Magnotti used that experience to get into the DoD, and he began working as a security manager for the U.S. Navy. He worked in physical security, keeping sensitive and classified buildings secure, establishing policies, implementing operational security measures and providing clearances for Navy personnel. The job required a lot of travel, and Magnotti finished his undergraduate degree in management information systems at Sterling College in Missouri in 1991 by attending night courses. He did the same to get his master’s degree in computer science from James Madison University.

At every job, he says, he applied the lessons from growing up working in his grandfather’s locksmith business. For instance, Magnotti must be able to react discreetly to incidents such as a staffer on a committee attaching a classified document to an e-mail message. “You have to be able to clean up messes like that, where someone should be fired but can’t be without embarrassing the congressman in the process,” explains Campen, Magnotti’s previous boss. “This job requires a tremendous amount of discretion.”

But make no mistake: All the discretion, patience and politicking would amount to nothing if Magnotti’s team didn’t also have safeguards of a more technical nature in place. Magnotti has set up a lab to track in real-time the tens of thousands of cyberattacks that hit the House systems during any given month. In the network security operations lab just down the hall from Magnotti’s office, four technicians watch a large monitor attached to the wall near the ceiling. On the screen is a digital map of the world. Lines connect countries to Washington, D.C. Each line indicates a cyberattack on a House system that is presently occurring. Lines come from everywhere, including Russia, China, the Middle East, France, the United Kingdom, North Korea, South Korea and even some islands. The technicians can move a cursor from their desks, click on one of the lines to check the source of the attack, what server it is attempting to penetrate and what kind of attack it is, such as a denial of service. Brent Conran, the lab manager, won’t say how many attacks get through the firewall, but he adds, “We’re very busy.”

The House’s cyberspace will become even more open in the coming months. Magnotti is testing a wireless system that will give House members and their staffs instant access to the House networks. Magnotti acknowledges it is probably the most ambitious project he has worked on in his six years as CISO of the House. His staff will test the wireless network’s defenses as an ongoing effort, but Magnotti refuses to give any more details. “I’ll leave it at that,” he says.

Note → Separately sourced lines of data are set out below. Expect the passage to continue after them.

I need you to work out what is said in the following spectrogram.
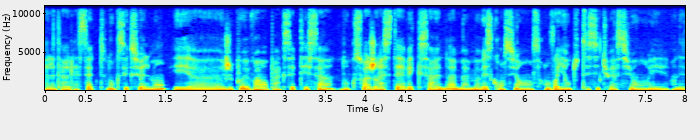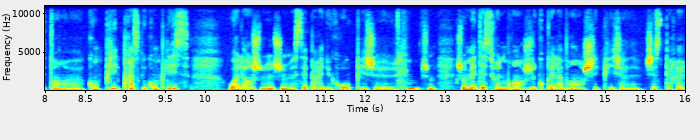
à l'intérieur de la secte, donc sexuellement. Et euh, je pouvais vraiment pas accepter ça. Donc soit je restais avec ça, ma mauvaise conscience, en voyant toutes ces situations et en étant euh, presque complice, ou alors je, me séparais du groupe et je, je, me- je me mettais sur une branche, je coupais la branche et puis j'espérais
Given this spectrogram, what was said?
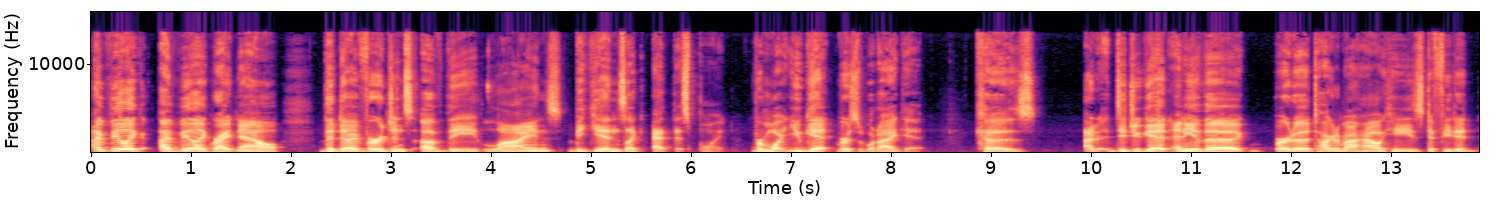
I feel like I feel like right now the divergence of the lines begins like at this point from what you get versus what I get. Cause I, did you get any of the Burter talking about how he's defeated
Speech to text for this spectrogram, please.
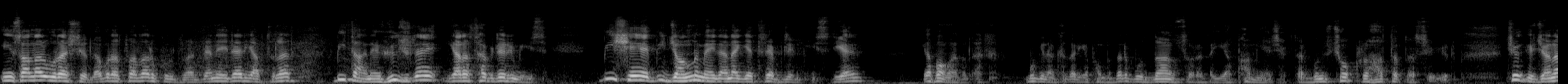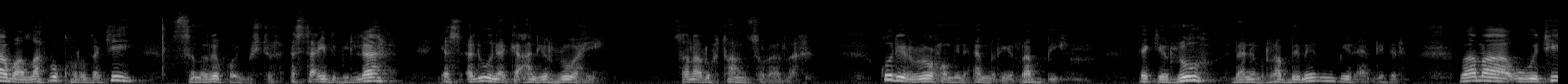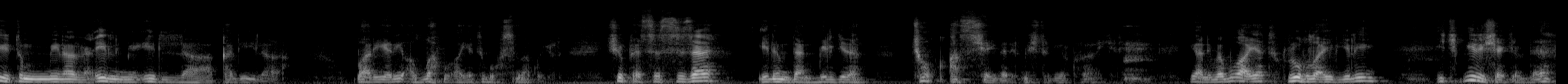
İnsanlar uğraştı, laboratuvarlar kurdular, deneyler yaptılar. Bir tane hücre yaratabilir miyiz? Bir şeye bir canlı meydana getirebilir miyiz diye yapamadılar. Bugüne kadar yapamadılar. Bundan sonra da yapamayacaklar. Bunu çok rahatlıkla söylüyorum. Çünkü Cenab-ı Allah bu konudaki sınırı koymuştur. Estaizu billah. Yes'elûneke anir ruhi. Sana ruhtan sorarlar. Kulir ruhu min emri Rabbi. De ki ruh benim Rabbimin bir emridir. Ve ma utitum minel ilmi illa kalila. Bariyeri Allah bu ayeti bu kısmına koyuyor. Şüphesiz size ilimden, bilgiden çok az şey verilmiştir diyor Kur'an-ı Kerim. Yani ve bu ayet ruhla ilgili hiçbir şekilde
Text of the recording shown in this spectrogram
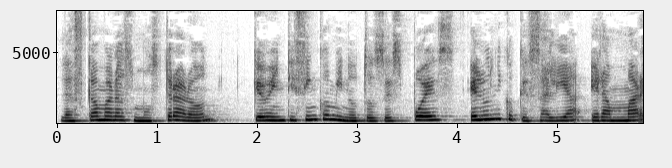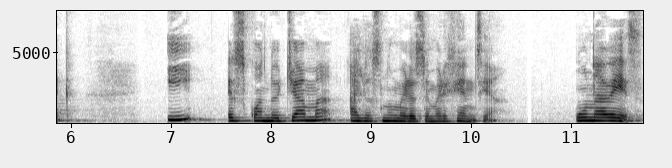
Las cámaras mostraron que 25 minutos después el único que salía era Mark y es cuando llama a los números de emergencia. Una vez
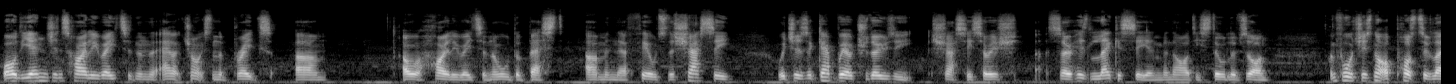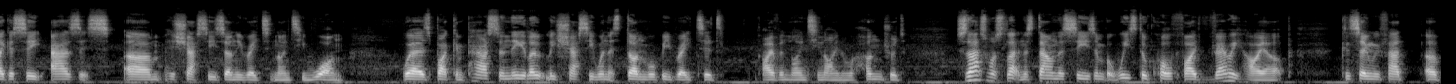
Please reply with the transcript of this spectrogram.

Although he is modernizing one of the oldest institutions in the nation, Magnotti still comes back to basics, looking for a way to make sure that the parts of his security strategy fit easily like an intricate lock. That means continually working on a security awareness program, which includes an online security awareness course on the House intranet. The course teaches users to be aware of viruses and incidents, explains how the security office conducts remote access of systems at the House and describes what to do in case of a cyberspace incident. Magnotti’s team also has posted on the internal website security policies and a certification checklist. Users can also access short video clips that teach them about information security topics such as firewalls and intrusion protection. “I think you have a tendency in a security office to forget that real security awareness is the underpinning of what you are trying to do,” he says. “We tend to get sidetracked with the latest technical devices, or how can I make a better security policy, or how can I lock down something even more. What we don’t put as much time and energy into is making sure the people know that we are here, and here are the services that we offer. That’s what makes security fit across the organization. But it takes a lot of work.”